Cable devices use a loop of cable to catch a furbearer by the neck, body, or leg. They can be used on land or in water. The two types of cable devices are non-powered and powered.
Non-Powered Cable Devices
Non-powered cable devices use the animal's forward movement to catch the animal in the loop.
- These devices may be used to catch larger furbearers such as the beaver, fox, or coyote. The animal is caught by the neck or body.
- A sliding lock is used to form the loop of cable. This lock is either relaxing or non-relaxing.
- Relaxing locks slide in both directions along the cable. If a trapped animal pulls, the loop gets tighter. When the animal relaxes, the loop stops tightening.

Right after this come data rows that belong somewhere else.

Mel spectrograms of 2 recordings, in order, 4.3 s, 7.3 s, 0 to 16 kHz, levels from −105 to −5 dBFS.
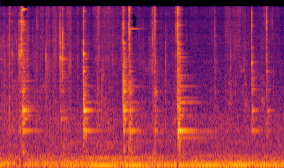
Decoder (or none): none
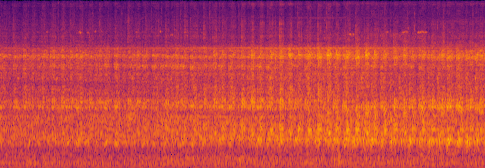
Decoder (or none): none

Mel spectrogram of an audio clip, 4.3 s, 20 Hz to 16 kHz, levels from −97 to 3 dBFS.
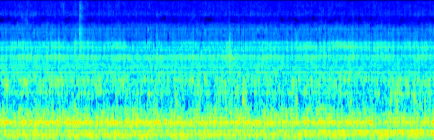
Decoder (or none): vocoder, BigVGAN v2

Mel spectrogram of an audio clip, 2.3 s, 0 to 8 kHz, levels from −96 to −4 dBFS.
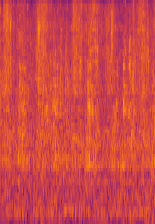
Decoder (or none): none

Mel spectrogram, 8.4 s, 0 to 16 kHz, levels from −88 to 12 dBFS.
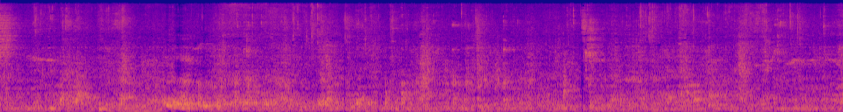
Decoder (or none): none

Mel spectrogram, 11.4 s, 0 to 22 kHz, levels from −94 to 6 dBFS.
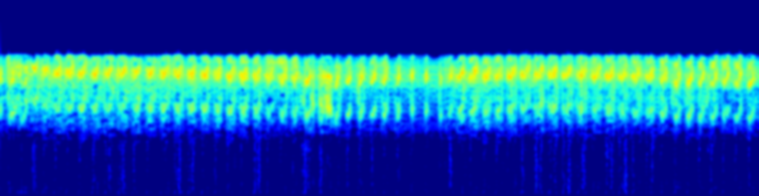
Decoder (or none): vocoder, BigVGAN v2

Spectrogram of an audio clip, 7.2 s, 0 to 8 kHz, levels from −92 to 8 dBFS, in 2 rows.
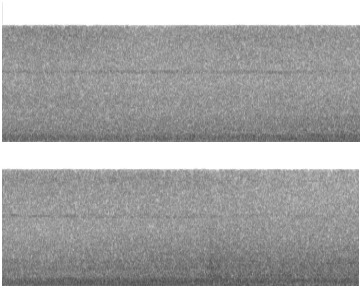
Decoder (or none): none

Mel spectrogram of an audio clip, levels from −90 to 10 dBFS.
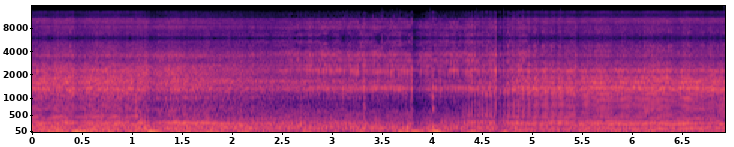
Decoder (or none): none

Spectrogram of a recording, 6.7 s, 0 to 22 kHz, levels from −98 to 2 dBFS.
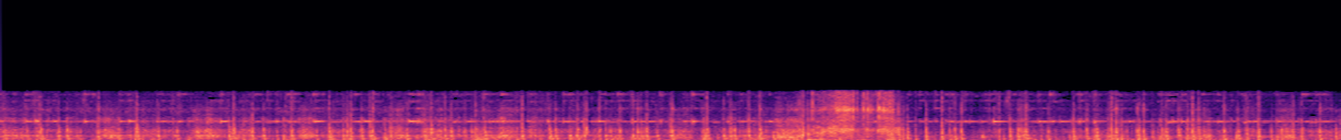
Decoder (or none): none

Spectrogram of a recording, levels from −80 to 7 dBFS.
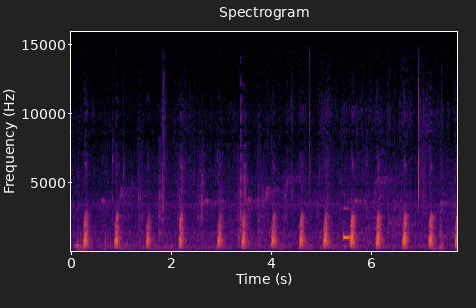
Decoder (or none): none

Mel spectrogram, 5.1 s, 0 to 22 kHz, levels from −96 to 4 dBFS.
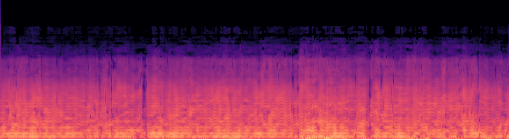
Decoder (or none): vocoder, BigVGAN v2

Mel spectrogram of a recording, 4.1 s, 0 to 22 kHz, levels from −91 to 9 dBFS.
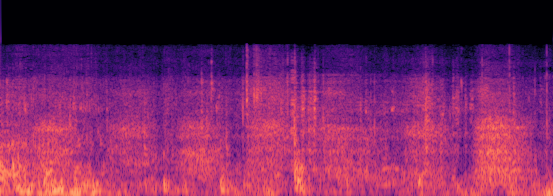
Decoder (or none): none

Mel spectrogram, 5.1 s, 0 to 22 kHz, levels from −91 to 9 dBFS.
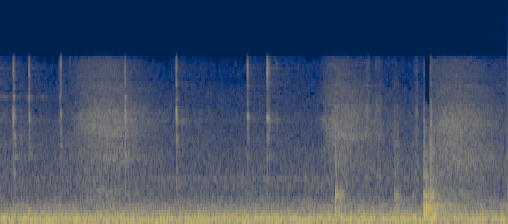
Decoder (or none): vocoder, BigVGAN v2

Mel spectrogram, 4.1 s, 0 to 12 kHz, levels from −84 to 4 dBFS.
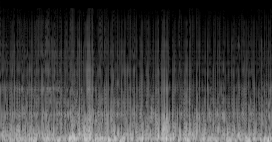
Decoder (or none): vocoder, BigVGAN v2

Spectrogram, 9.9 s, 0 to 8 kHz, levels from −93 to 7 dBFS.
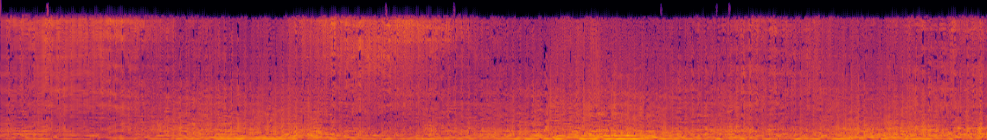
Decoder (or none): vocoder, BigVGAN v2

- Non-relaxing locks slide only in one direction. If a trapped animal pulls, the loop only gets tighter. The loop does not relax if the animal relaxes.
- These devices should include a swivel that allows the loop to turn in the same direction as the animal. This prevents the cable from twisting or kinking.
- The device should be placed in an area where a trapped animal will have freedom of movement. Make sure the animal cannot tangle the cable on brush, fences, or other objects. The animal should not be able to reach anything it can climb over and then be suspended with its feet off the ground.
- Cable devices must be used very carefully as they can trap livestock, deer, or other non-target animals. Devices with loop stops or break-away locks can help avoid this problem.
- Loop stops can be used to prevent the loop from opening or closing more than a certain amount. A maximum stop prevents the loop from opening enough to accommodate the head or body of a large non-target animal. A minimum stop prevents the loop from closing enough to hold the foot of a non-target animal.
- A break-away lock can be used to allow larger animals (such as deer) to break free.
Powered Cable Devices
Powered cable devices use springs or another mechanical device to close the loop of cable.
- A foothold cable device is similar to a foothold trap, but it uses a cable instead of jaws. The cable is set in a loop. When the furbearer steps on the trap pan, springs are released and the loop tightens around the animal's foot. A stop lock keeps the cable from tightening more than a certain amount. This allows smaller non-target animals to escape.
- A kill-type powered cable device has heavy springs. These springs pull the cable tight around a trapped animal's neck or body, killing the animal.